There is a “true you,” the ultimate version of yourself that God wants you to realize in your life.
This is the promise of Jesus Christ. By what he has done for us in his life, death, and resurrection, by the grace he continues to offer, we can become the people that our Father created us to be.
“Be perfect, as your heavenly Father is perfect,” Jesus calls to us.
This is a command, we must do it, but it is also the thrilling possibility of the Christian life. We can be perfect, we can become holy as God is holy. St. Paul said this is God’s will, what he wants for each one of our lives, that we be sanctified, that we be made holy.
This call to holiness and perfection should give our life its direction and purpose. But what does the holy person, the true Christian, look like?
There is no cookie-cutter or one-size-fits-all Christianity. The Christian personality is beautiful in its diversity — think of all the endless variety of personalities in the communion of saints.
Because each of us is created personally by God, a unique character that cannot be repeated or replaced, Christian holiness will look different in you than it does in me. We will each be a Christian in the manner that is suited to our own particular gifts and talents, our own temperament and vocation in life.
But as different as we are, there are certain virtues that will identify us as Christians. There are seven to be exact. There are the three supernatural or theological virtues: faith, hope, and love. These motivate and orient us to seek our happiness in relationship with God.
There are also four moral or cardinal virtues that guide us in loving God and our neighbor and seeking his will. These are prudence, justice, fortitude, and temperance.
Virtue means “excellence.” And it is interesting that the word comes from the Latin “virtus,” meaning “manliness,” but not in any sense of chauvinism or machismo. The virtues are those qualities that make us truly human, the habits that make it possible for men and women to live as children of God, sons and daughters made in his image and likeness.
Again, how the virtues are lived in your life will look different from how they look in my life. What we need to know is that the holiness and perfection we are called to is defined according to these seven virtues.
Unfortunately, we have lost this sense of the virtues in our times.
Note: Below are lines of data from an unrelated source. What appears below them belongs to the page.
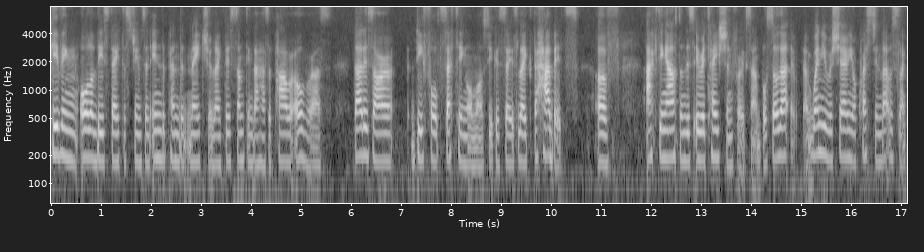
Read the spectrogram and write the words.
giving all of these data streams an independent nature, like there's something that has a power over us, that is our default setting almost, you could say. It's like the habits of acting out on this irritation, for example. So that when you were sharing your question, that was like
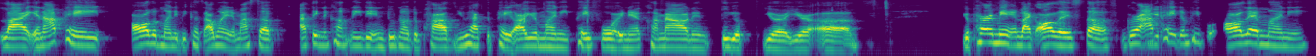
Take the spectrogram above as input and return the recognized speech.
Like, and I paid all the money because I wanted my stuff. I think the company didn't do no deposit. You have to pay all your money, pay for it, and they'll come out and do your your your uh your permit and like all this stuff. Girl, I yeah. paid them people all that money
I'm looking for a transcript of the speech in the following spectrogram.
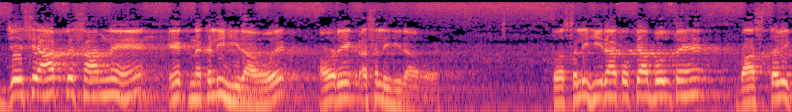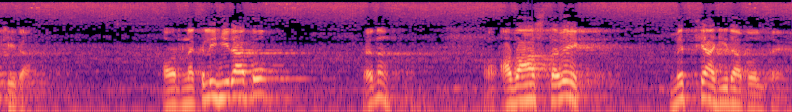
जैसे आपके सामने एक नकली हीरा होए और एक असली हीरा होए तो असली हीरा को क्या बोलते हैं? वास्तविक हीरा। और नकली हीरा को, है ना? अवास्तविक। मिथ्या हीरा बोलते हैं।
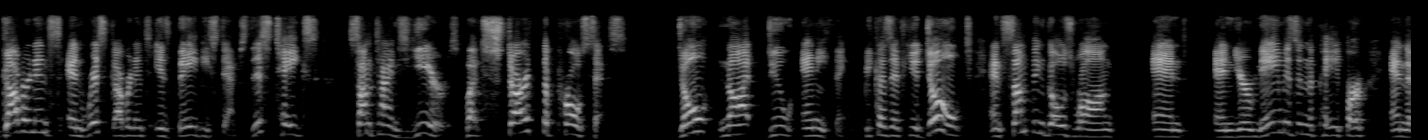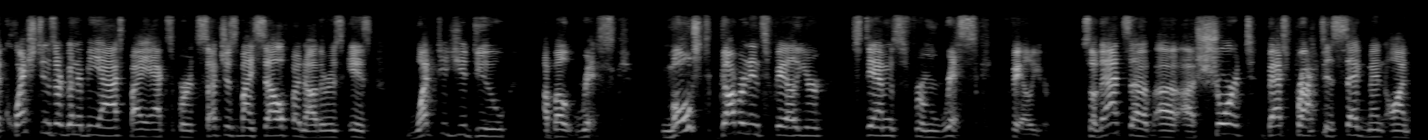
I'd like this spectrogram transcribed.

Even in the Church, we rarely use this language anymore.
Our society today is a totally secular society and our culture has been described as “after virtue.” That means we no longer believe what Christians, Jews, and the Greeks before us believed, that human life has a “telos,” that there is a spiritual direction and purpose in our lives, a “good life” that we should be striving for.
What matters in a secular and consumer society like ours is only material utility and productivity. We are much more concerned with what people do than with who they are. Talk of virtue is considered out of step, a throwback. The concept is now associated with imposed moral absolutes, rigid rules, and prohibitions that limit people’s fun and freedom, especially in matters of sexual morality.
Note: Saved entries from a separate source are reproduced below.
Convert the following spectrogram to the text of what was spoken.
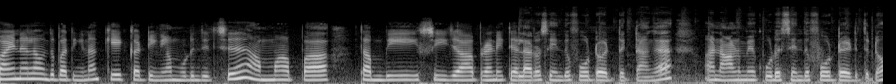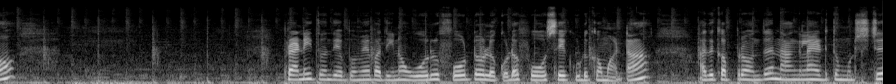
ஃபைனலாக வந்து பார்த்திங்கன்னா கேக் கட்டிங்லாம் முடிஞ்சிச்சு அம்மா அப்பா தம்பி ஸ்ரீஜா பிரணீத் எல்லாரும் சேர்ந்து ஃபோட்டோ எடுத்துக்கிட்டாங்க. நானுமே கூட சேர்ந்து ஃபோட்டோ எடுத்துட்டோம். பிரணீத் வந்து எப்போவுமே பார்த்திங்கன்னா ஒரு ஃபோட்டோவில் கூட ஃபோர்ஸே கொடுக்க மாட்டான். அதுக்கப்புறம் வந்து நாங்கள்லாம் எடுத்து முடிச்சுட்டு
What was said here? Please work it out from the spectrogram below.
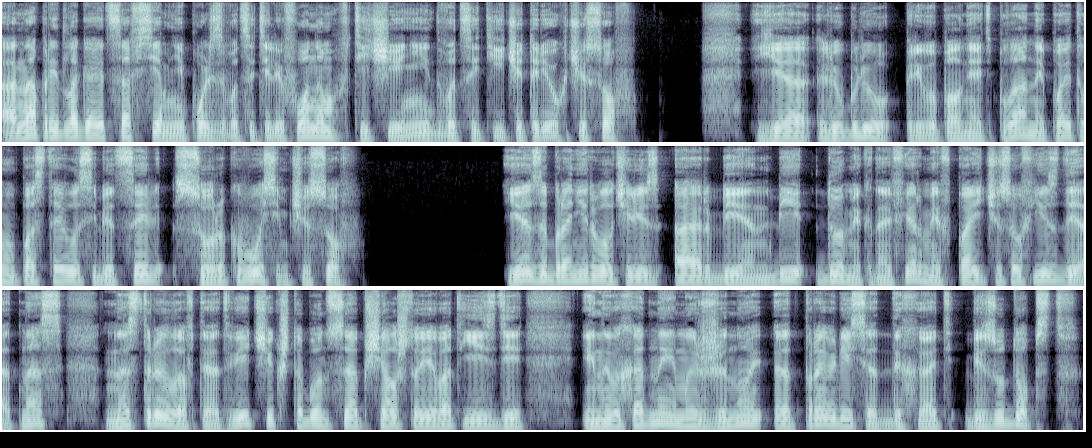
Она предлагает совсем не пользоваться телефоном в течение 24 часов. Я люблю перевыполнять планы, поэтому поставил себе цель 48 часов. Я забронировал через Airbnb домик на ферме в паре часов езды от нас, настроил автоответчик, чтобы он сообщал, что я в отъезде, и на выходные мы с женой отправились отдыхать без удобств.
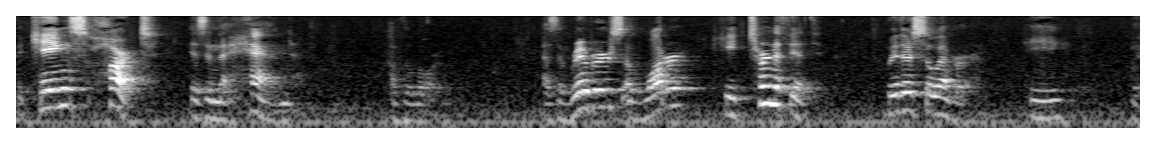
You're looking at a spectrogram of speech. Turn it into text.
The king's heart is in the hand of the Lord. As the rivers of water, he turneth it whithersoever he will.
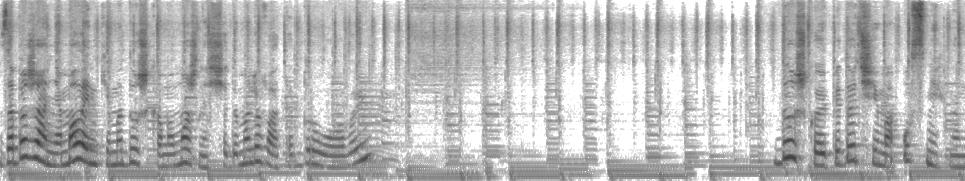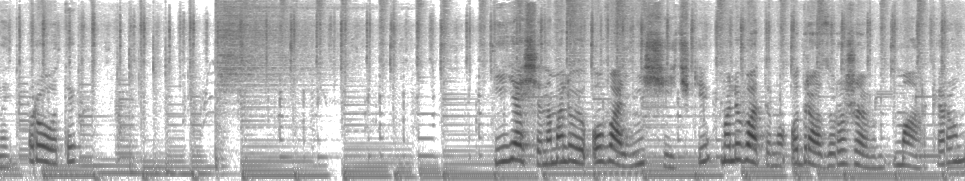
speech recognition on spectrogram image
За бажанням маленькими дужками можна ще домалювати брови. Дужкою під очима усміхнений ротик. І я ще намалюю овальні щічки, малюватиму одразу рожевим маркером.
This is a profound distortion, and losing the language of virtue makes it harder for us to see the beautiful possibilities of our life in Christ.
So, during these weeks of Lent, I would like to use these columns to reflect on the virtues and maybe help us to recover the truth that seeking the virtues is the content of our Christian character, and seeking virtue is the art of living.
Lent is a good time for this reflection because Lent is a time of purification, spiritual growth, and deepening our conversion in Christ. The life of virtue is also about self-examination and discipline, about mastering our appetites and cultivating good habits that order our lives in the image of Jesus.
The Catechism of the Catholic Church quotes St. Gregory of Nyssa: “The goal of a virtuous life is to become like God.”
And Jesus is the true man of virtue. By reflecting on his humanity, we discover what it means to live by faith, hope, and love; by his teaching and example he shows us how to act with prudence, justice, fortitude, and temperance.
Becoming virtuous is the work of a lifetime. We will never be able to say we are “already perfect,” St. Paul tells us. So, as St. Paul did, we need to keep pressing on day by day to our higher calling, “to become like him.”
Pray for me and I will pray for you, as together we begin this holy time of Lent.
May our Blessed Mother Mary go with us in these weeks of penance as we seek the virtuous life that we are made for, the new life that we will celebrate at Easter.